India’s obssession with fair skin
Qashish Dhiraj Mehta
I was eight years old when my middle-aged aunt worriedly asked my mother what she planned to do to make my complexion reasonably fair. My mother like all wonderful mothers, responded with a smile and left it at that. Till date, I do not know whether she was offended by that question or didn’t have an answer.
Obsession with fair skin is not specific to India. It’s a global phenomenon which divides the privileged from the unprivileged. The fairer you are the more opportunities you’re likely to get. From being your teacher’s pet to being a favourable match for a boy, fair skin wins. I know it sounds awful, but it’s the truth.

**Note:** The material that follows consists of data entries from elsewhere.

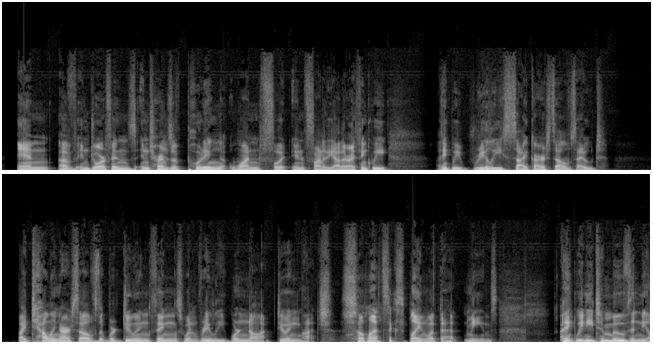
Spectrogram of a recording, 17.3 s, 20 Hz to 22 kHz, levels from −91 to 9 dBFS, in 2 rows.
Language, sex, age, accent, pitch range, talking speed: English, male, 30-49, American, 105-140 Hz, 175 wpm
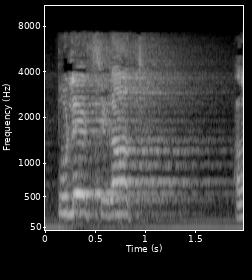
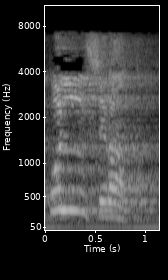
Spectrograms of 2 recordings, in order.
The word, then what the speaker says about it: پل صراط: خیانت بولتے ہیں ہمارے, ہے خیانت, پلے صراط عام طور پہ بولتے ہیں, حسر تلفظ ہے پل صراط, لام پر جذب ہے پل صراط.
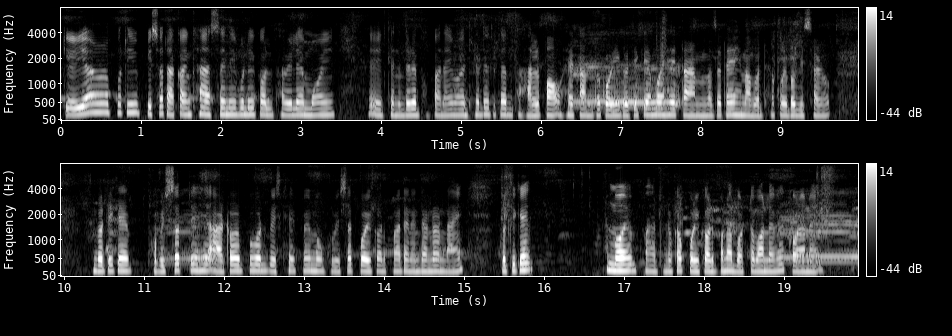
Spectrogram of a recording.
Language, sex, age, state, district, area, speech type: Assamese, male, 18-30, Assam, Lakhimpur, urban, spontaneous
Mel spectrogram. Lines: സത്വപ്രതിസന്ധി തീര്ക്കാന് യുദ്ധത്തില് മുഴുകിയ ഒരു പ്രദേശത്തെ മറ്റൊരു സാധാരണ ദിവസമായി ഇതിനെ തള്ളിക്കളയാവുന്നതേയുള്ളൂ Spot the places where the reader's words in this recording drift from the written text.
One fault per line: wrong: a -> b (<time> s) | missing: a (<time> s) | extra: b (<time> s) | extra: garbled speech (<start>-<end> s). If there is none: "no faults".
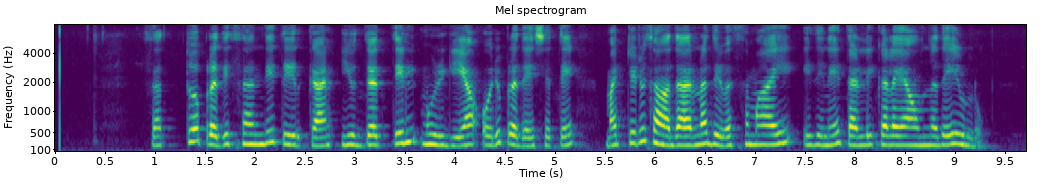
no faults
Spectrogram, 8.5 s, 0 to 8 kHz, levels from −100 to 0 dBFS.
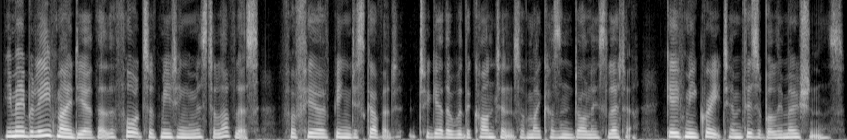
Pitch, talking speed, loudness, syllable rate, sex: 195 Hz, 225 wpm, -18 LUFS, 6.5 syllables/s, female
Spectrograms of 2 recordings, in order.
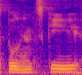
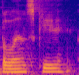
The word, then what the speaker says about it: Belinsky: You know, our last name is Belinsky, and there's all this speculation that a number of things could have happened that gave us the name Belinsky.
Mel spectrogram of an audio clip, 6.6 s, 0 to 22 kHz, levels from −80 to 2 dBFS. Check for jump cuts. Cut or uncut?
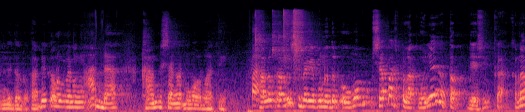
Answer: cut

When I gave birth to my son, I had a plethora of suggestions from friends and family alike on how to make sure he’s at least two shades lighter than his actual skin colour.
Fair skin discrimination was perpetuated and strongly reinforced by colonialism, not just in India but in dozens of countries. All around the world, it was assumed as a fact that wealthy people were fair because they did not have to labour outside in the sun, unlike the poor.
Western beauty ideals dominate worldwide, and with these ideals comes products to service them. In Nigeria, 77 per cent of the country’s women use skin-lightening agents; in Togo, 59 per cent do.
In my home country, India, a typical supermarket will have a wall of personal care products featuring “whitening” moisturiser or “lightening” body creams. Movies, television programs and advertisements reinforce the bias.
In 2014, the Advertising Standards Council of India banned adverts depicting people with darker skin as inferior, but products are still marketed. Such ads still appear in newspapers, on television and on billboards, featuring Bollywood celebrities.
The year 2020 has come as a beacon of hope. The government of India has proposed five-year jail term, Rs50-lakh (Dh257,765) fine for ads promoting fair skin. We will be battling age-old preferences for lighter skin. This move will prevent brands from glorifying the idea that only fair-skinned people become successful.
The bogus fairness advertisements feed into the insecurities of people. I hope the next generation will see things differently – not just in India, but across the world.
- The reader is a writer based in Dubai.
The nostalgia of listening to a box-radio
Every year, the World Radio Day is observed on February 13. In the busy city of Dubai when I travel by car, I listen to the radio and it is my companion during the long journeys.
At present, we live in an age where we do not have to carry transistors and walk around. These are now accessible in our vehicles and even on our mobile phones. The rectangular boxes with two knobs, one for controlling the volume, and the other for tuning into radio stations were a common sight in most homes, before the television.
History says radio broadcasting began in the US in the mid 1920s. In India, it began in 1923 while India was still under the British Rule. The All India Radio came into existence in 1932, and until then, this service was known as the Indian State Broadcasting Service (ISBS).
In my childhood, the radio was the medium of communication. We got to know about the hourly news update in vernacular language and the English news at nine in the evening were eagerly waited for, especially during the elections and on the day of results. We also listened to quizzes and songs. Our teachers would insist we listen to the English news to help improve our diction and increase our general knowledge. The radio connected us with the world and was next only to newspapers. People would listen to cricket commentaries on radio and that was pulsating.
My innocent mind at that time could not understand how we could hear people talking through a box. There was always eagerness to find out how it worked. It was magical and we were awestruck. With the dawn of the television, during the early 80s the radio lost its place in the living rooms of homes. But even today the nostalgia of listening to the radio brings back some sweet memories of childhood.
- The reader is a Dubai-based logistics manager.